Love Haight Relationship

By Arrian Binnings:

Heyyy mannn, what’s going on with your investment, mannn?

Haight Money (Look Closely)
Haight Money (Look Closely)

Well let’s find out. We looked at condo sales prices in the nabe (Haight Ashbury) from 1995 to present, capping each year at October 29th. Condos are by and large the most popular property type in the area. We tried the same analysis for single family homes but there just weren’t enough data points to be reliable. So what’s groovin’?

Click to Zoom
Click to Zoom

Far out! Looks like…condos in the nabe have performed very well over the long haul. A little dip this year, but overall, solid growth. Actually, this chart looks strikingly similar to one we published the other day for Pacific Heights… perhaps even more stable.

The more we run these microanalyses, the more we are surprised that San Francisco’s resilience is not just some amorphous idea… that it really is weathering the tough times well. The proof is in the numbers. Could there be a lag? Could it go down anyway? The answer to these questions is of course, yes, anything is possible. But we feel that property values and sales prices remain propped up due to San Francisco’s desirability as a city to live in coupled with its scarce inventory levels (at least in certain neighborhoods).


My investment's A.O.K. mannnnn
My investment's doing A.O.K mannnn

4 thoughts on “Love Haight Relationship

  1. It’s a little ingeniousness to only plot bubble prices. The last bubble was 1985-1995. So the graph above only shows a few years of normal growth followed by the present bubble.

    It would be more instructive to show prices through both bubble and non-bubble time, say 1960 to present. Also inflation adjusting is essential when you have a time scale of more than a few years and a few of the years (including 2000-2008) were high inflation.

  2. The reason I look at a 15 year history is two-fold:

    1) Most people I meet looking to buy a home are looking to hold for ~7 years. So I double that when looking back in time to show 2 cycles of home ownership.

    2) While I agree that going back further would be great, MLS data gets shadier and shadier the further back you go. Before MLS was computerized it was in big books. So I’m just working with what I’ve got, and going back to #1, it seems sufficient for most people looking to get into the market for a typical 5-10 year hold period.

    Lastly, the median sales prices are what they are. That’s all I’m reporting on. If you’d like to adjust for inflation or any other phenomena, be my guest.

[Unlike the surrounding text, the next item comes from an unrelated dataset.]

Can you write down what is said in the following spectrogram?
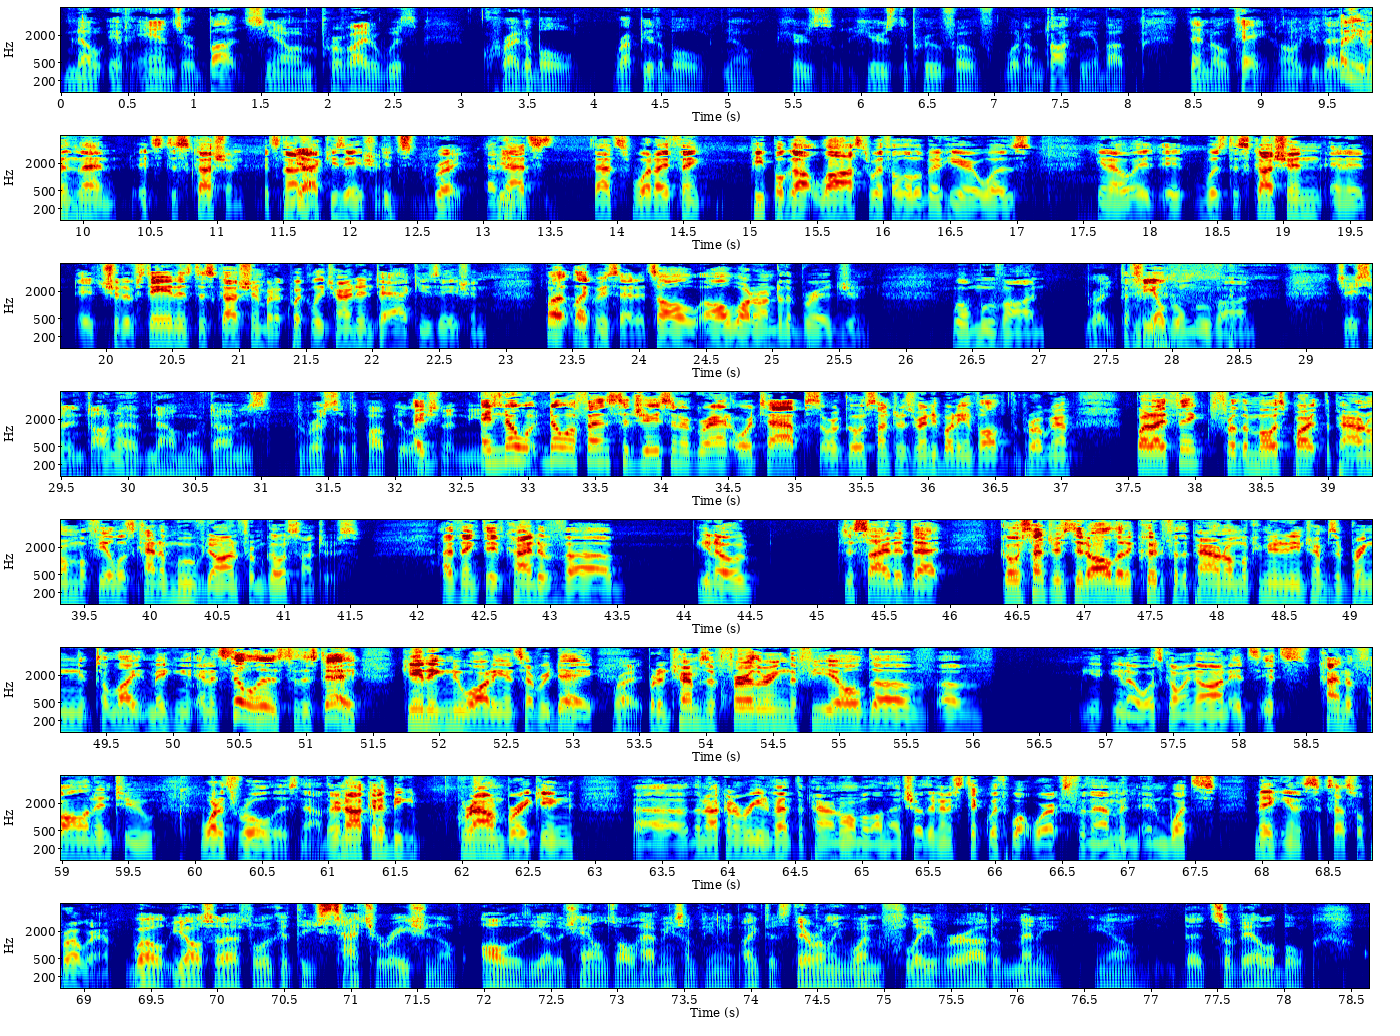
no if, ands, or buts, you know, and provided with credible, reputable, you know, here's here's the proof of what I'm talking about, then okay. Oh, well, that's- But even then, it's discussion. It's not Yeah, accusation. It's right. and It- that's that's what I think people got lost with a little bit here was, you know, it, it was discussion and it, it should have stayed as discussion, but it quickly turned into accusation. But like we said, it's all all water under the bridge, and we'll move on. right. The field will move on. Jason and Donna have now moved on as the rest of the population that and, needs and no move. no offense to Jason or Grant or Taps or Ghost Hunters or anybody involved with the program, but I think for the most part the paranormal field has kind of moved on from Ghost Hunters. I think they've kind of uh, you know decided that Ghost Hunters did all that it could for the paranormal community in terms of bringing it to light and making it, and it still is to this day, gaining new audience every day. Right. But in terms of furthering the field of of you know what's going on. It's it's kind of fallen into what its role is now. They're not going to be groundbreaking. Uh, they're not going to reinvent the paranormal on that show. They're going to stick with what works for them and, and what's making it a successful program. Well, you also have to look at the saturation of all of the other channels all having something like this. They're only one flavor out of many, you know, that's available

I’ve given you the baseline numbers to get started with :)

  3. the graph and #’s they reflect are telling- SF RE has had very strong appreciaiton over a 15 year span. if you go back another 15 years, you will also see strong appreciation- probably in the range of 4-5% appreciation per annum.

Leave a Reply